osmium


Also found in: Dictionary, Thesaurus, Medical, Acronyms, Wikipedia.
Related to osmium: osmium tetroxide

osmium

(ŏz`mēəm), metallic chemical element; symbol Os; at. no. 76; at. wt. 190.23; m.p. 3,045±30°C;; b.p. 5,027±100°C;; sp. gr. 22.57 at 20°C;; valence usually +0 to +8. Osmium is a very hard, brittle, lustrous bluish-white metal with a close-packed hexagonal crystalline structure. It immediately precedes iridium in Group 8 of the periodic tableperiodic table,
chart of the elements arranged according to the periodic law discovered by Dmitri I. Mendeleev and revised by Henry G. J. Moseley. In the periodic table the elements are arranged in columns and rows according to increasing atomic number (see the table entitled
..... Click the link for more information.
. The measured densities of osmium and iridium indicate that osmium is slightly more dense than iridium, and osmium is generally credited as the heaviest element. Osmium does not oxidize readily in air except when heated or in powdered form; it then forms the unpleasant smelling, highly toxic tetroxide, OsO4. The tetroxide is used in microscopy as a stain, in fingerprint detection, and as a catalyst. Osmium is not affected by common acids but is oxidized to the tetroxide by hot nitric acid, hot sulfuric acid, or aqua regia. Osmium reacts with fluorine or chlorine gas at high temperatures to give the tetrafluoride or tetrachloride. In addition to the valences noted above, osmium assumes other valences between 0 and +8 in various compounds. Osmium is found in platinum ores and in the mineral osmiridium. It is recovered commercially as a byproduct of the refining of nickel ores mined near Sudbury, Ont., Canada. The metal is used largely for the production of hard alloys for use in fountain pen points, phonograph needles, and instrument bearings. Osmium was discovered by Smithson Tennant in 1804 in a residue left after dissolving crude platinum in aqua regia.

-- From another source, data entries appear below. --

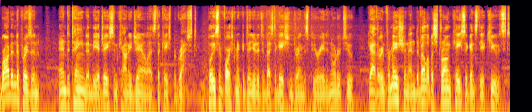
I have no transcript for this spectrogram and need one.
brought into prison, and detained in the adjacent county jail as the case progressed. Police enforcement continued its investigation during this period in order to gather information and develop a strong case against the accused.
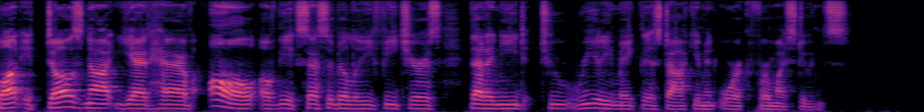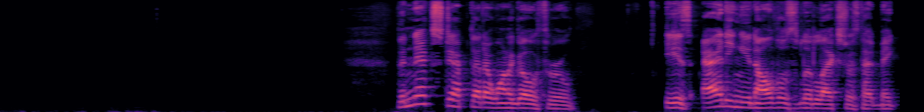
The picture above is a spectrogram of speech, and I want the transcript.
but it does not yet have all of the accessibility features that I need to really make this document work for my students. The next step that I want to go through is adding in all those little extras that make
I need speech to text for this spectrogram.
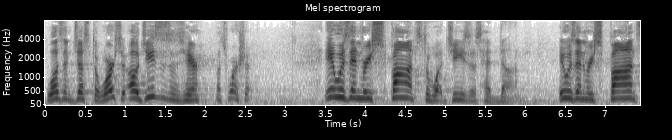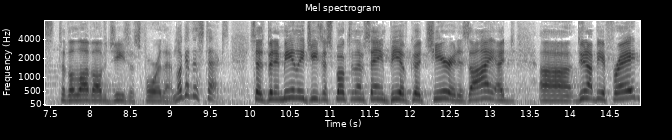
wasn't just to worship. Oh, Jesus is here. Let's worship. It was in response to what Jesus had done. It was in response to the love of Jesus for them. Look at this text. It says, But immediately Jesus spoke to them, saying, Be of good cheer. It is I. I uh, do not be afraid.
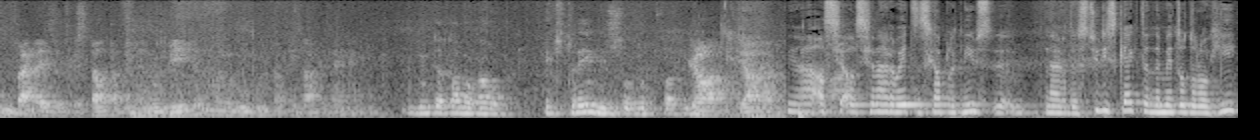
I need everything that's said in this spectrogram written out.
Hoe ver is het gesteld dat en hoe weten we hoe goed dat die zaken zijn? Ik denk dat dat nogal extreem is, zo'n opvatting. Ja, ja. ja als, je, als je naar wetenschappelijk nieuws, naar de studies kijkt en de methodologie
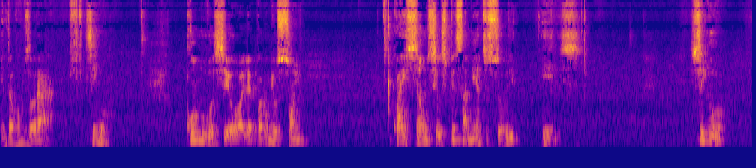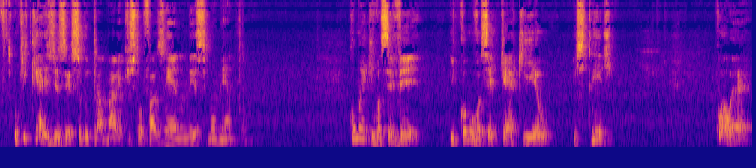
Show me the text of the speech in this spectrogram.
Então vamos orar. Senhor, como você olha para o meu sonho? Quais são os seus pensamentos sobre eles? Senhor, o que queres dizer sobre o trabalho que estou fazendo nesse momento? Como é que você vê e como você quer que eu esteja? Qual é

Osmium

 

Os, a chemical element in group VIII of the Mendeleev periodic system. Atomic number, 76; atomic weight, 190.2. One of the platinum metals.

osmium

[′äz·mē·əm]
(chemistry)
A chemical element, symbol Os, atomic number 76, atomic weight 190.2.
(metallurgy)
A hard white metal of rare natural occurrence.

osmium

a very hard brittle bluish-white metal occurring with platinum and alloyed with iridium in osmiridium: used to produce platinum alloys, mainly for pen tips and instrument pivots, as a catalyst, and in electric-light filaments. Symbol: Os; atomic no.: 76; atomic wt.: 190.2; valency: 0 to 8; relative density: 22.57; melting pt.: 3033?30?C; boiling pt.: 5012?100?C
References in periodicals archive ?
Ramon, "Osmium impregnated on magnetite as a heterogeneous catalyst for the syndihydroxylation of alkenes," Applied Catalysis A: General, vol.
Andy Oppenheimer, a nuclear, biological and chemical weapons expert for Jane's Information Group, said osmium tetroxide was an unusual choice as a chemical weapon but it could kill.
Andy Oppenheimer, a nuclear,biological and chemical weapons expert for Jane's InformationGroup, said osmium tetroxide was an unusual choice of chemical but it could kill.
Suspects' conversations were eavesdropped on at the GCHQ electronic listening centre and police moved to disrupt the plot at an early stage before any osmium tetroxide was obtained.
According to Webster's New World Dictionary of Science (1998, Helicon), osmium's discoverer, Smithson Tennant, named the element "after the irritating smell of one of its oxides."--P.
A volatile form of osmium is generated during platinum refinement and also during the normal operation of cars, and it gets dispersed globally through the atmosphere.
In a surprising overturn, the lustrous, blue-white element osmium has beaten diamond in a test of compressibility.
Washington, Dec 9 (ANI): Researchers at University of Warwick say that a precious metal called osmium, which has never been used in a clinical setting before, may lead to next generation of improved cancer treatments.
Certain metals, such as osmium, would have been pulled into Earth's central core if they had been present before the planet got wet.
Suspecting that hassium has properties similar to osmium and other so-called group 8 elements, chemists placed hassium on the periodic table directly below osmium.
Smotkin then tested the most promising ones in fuel cells and found that a particular blend of platinum, ruthenium, osmium, and iridium is much more active than the platinum-ruthenium alloy now considered the best catalyst available.
They reacted a 50-50 mixture of carbon-76 molecules with an osmium compound and a plant alkaloid that preferentially grabs one version of the molecule (SN: 1/2/93, p.6).